What needs to be done:
Without the pictures, write out all the lines below exactly as they appear.

Recorded data:
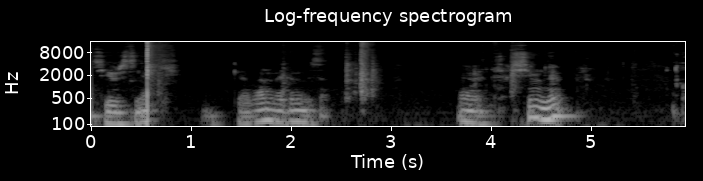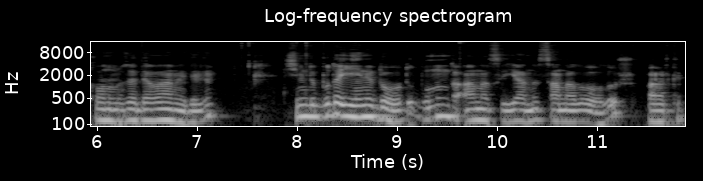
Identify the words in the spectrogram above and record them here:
Sivrisinek gebermedim bize. Evet. Şimdi konumuza devam edelim. Şimdi bu da yeni doğdu. Bunun da anası yanı sanalı olur. Artık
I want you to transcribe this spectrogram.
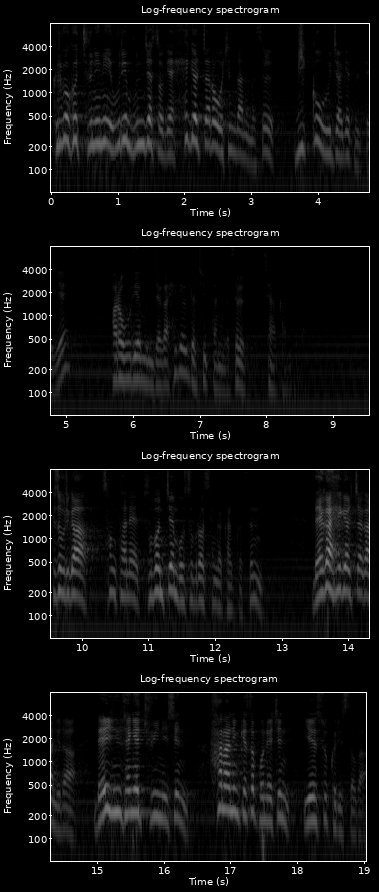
그리고 그 주님이 우리 문제 속에 해결자로 오신다는 것을 믿고 의지하게 될 때에 바로 우리의 문제가 해결될 수 있다는 것을 생각합니다. 그래서 우리가 성탄의 두 번째 모습으로 생각할 것은 내가 해결자가 아니라 내 인생의 주인이신 하나님께서 보내신 예수 그리스도가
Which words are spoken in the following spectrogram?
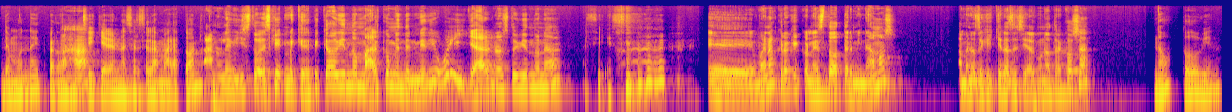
de Moon Knight, perdón. Ajá. Si quieren hacerse la maratón. Ah, no lo he visto. Es que me quedé picado viendo Malcolm en del medio, güey. y Ya no estoy viendo nada. Así es. Eh, bueno, creo que con esto terminamos. A menos de que quieras decir alguna otra cosa. ¿No? ¿Todo bien?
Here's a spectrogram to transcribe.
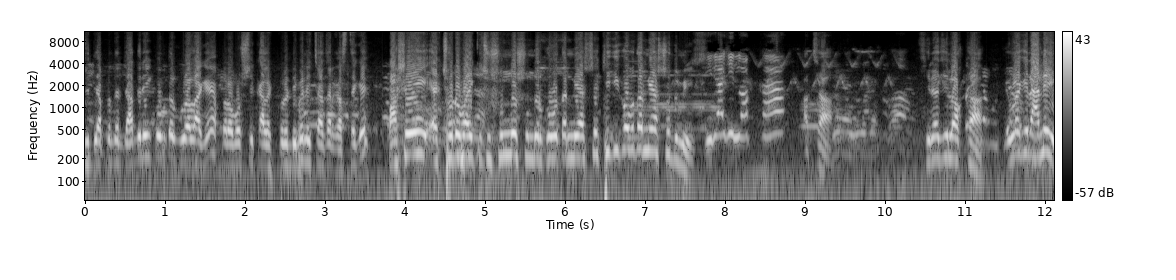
যদি আপনাদের যাদের এই কবুতরগুলো লাগে আপনারা অবশ্যই কালেক্ট করে দিবেন এই চাচার কাছ থেকে। পাশেই এক ছোট ভাই কিছু সুন্দর সুন্দর কবুতর নিয়ে আসছে। কি কি কবুতর নিয়ে আসছো তুমি? সিরাজি লক্ষা। আচ্ছা। সিরাজি লক্ষা। এগুলা কি রানিং?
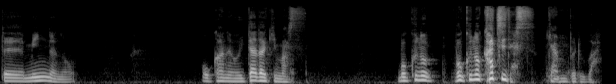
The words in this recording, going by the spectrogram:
で、みんなのお金をいただきます。僕の、僕の勝ちです、ギャンブルは。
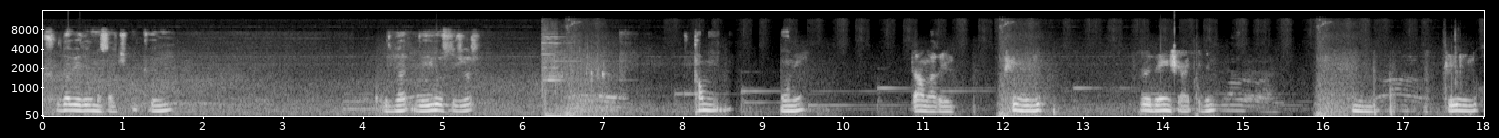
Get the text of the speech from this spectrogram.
Şurada bir olmasa için köyün koordinat burayı gösteriyor. Tam o ne? Tamam arkadaşlar. Şu bulduk. Şurada ben işaretledim. Hmm. Köyü bulduk.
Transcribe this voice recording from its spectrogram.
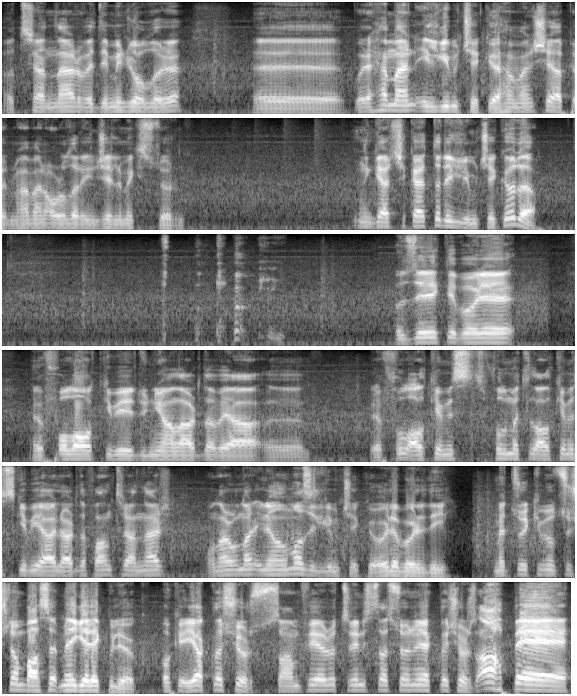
e, trenler ve demir yolları e, böyle hemen ilgimi çekiyor. Hemen şey yapıyorum. Hemen oraları incelemek istiyorum. Gerçek hayatta da ilgimi çekiyor da. Özellikle böyle e, Fallout gibi dünyalarda veya e, Full Alchemist, Full Metal Alchemist gibi yerlerde falan trenler onlar onlar inanılmaz ilgimi çekiyor. Öyle böyle değil. Metro 2033'ten bahsetmeye gerek bile yok. Okey yaklaşıyoruz. San Fierro tren istasyonuna yaklaşıyoruz. Ah be!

Output:
Identify the words in the spectrogram above and record them here:
Sivrisinek gebermedim bize. Evet. Şimdi konumuza devam edelim. Şimdi bu da yeni doğdu. Bunun da anası yanı sanalı olur. Artık
I want you to transcribe this spectrogram.
그리고 그 주님이 우리 문제 속에 해결자로 오신다는 것을 믿고 의지하게 될 때에 바로 우리의 문제가 해결될 수 있다는 것을 생각합니다. 그래서 우리가 성탄의 두 번째 모습으로 생각할 것은 내가 해결자가 아니라 내 인생의 주인이신 하나님께서 보내신 예수 그리스도가
Which words are spoken in the following spectrogram?
de Moon Knight, perdón. Ajá. Si quieren hacerse la maratón. Ah, no lo he visto. Es que me quedé picado viendo Malcolm en del medio, güey. y Ya no estoy viendo nada. Así es. Eh, bueno, creo que con esto terminamos. A menos de que quieras decir alguna otra cosa. ¿No? ¿Todo bien?
Here's a spectrogram to transcribe.
যদি আপনাদের যাদের এই কবুতরগুলো লাগে আপনারা অবশ্যই কালেক্ট করে দিবেন এই চাচার কাছ থেকে। পাশেই এক ছোট ভাই কিছু সুন্দর সুন্দর কবুতর নিয়ে আসছে। কি কি কবুতর নিয়ে আসছো তুমি? সিরাজি লক্ষা। আচ্ছা। সিরাজি লক্ষা। এগুলা কি রানিং?
The words in this recording, going by the spectrogram:
で、みんなのお金をいただきます。僕の、僕の勝ちです、ギャンブルは。
Get the text of the speech from this spectrogram.
Şurada bir olmasa için köyün koordinat burayı gösteriyor. Tam o ne? Tamam arkadaşlar. Şu bulduk. Şurada ben işaretledim. Hmm. Köyü bulduk.
Transcribe this voice recording from its spectrogram.
e, trenler ve demir yolları e, böyle hemen ilgimi çekiyor. Hemen şey yapıyorum. Hemen oraları incelemek istiyorum. Gerçek hayatta da ilgimi çekiyor da. Özellikle böyle e, Fallout gibi dünyalarda veya e, Full Alchemist, Full Metal Alchemist gibi yerlerde falan trenler onlar onlar inanılmaz ilgimi çekiyor. Öyle böyle değil. Metro 2033'ten bahsetmeye gerek bile yok. Okey yaklaşıyoruz. San Fierro tren istasyonuna yaklaşıyoruz. Ah be!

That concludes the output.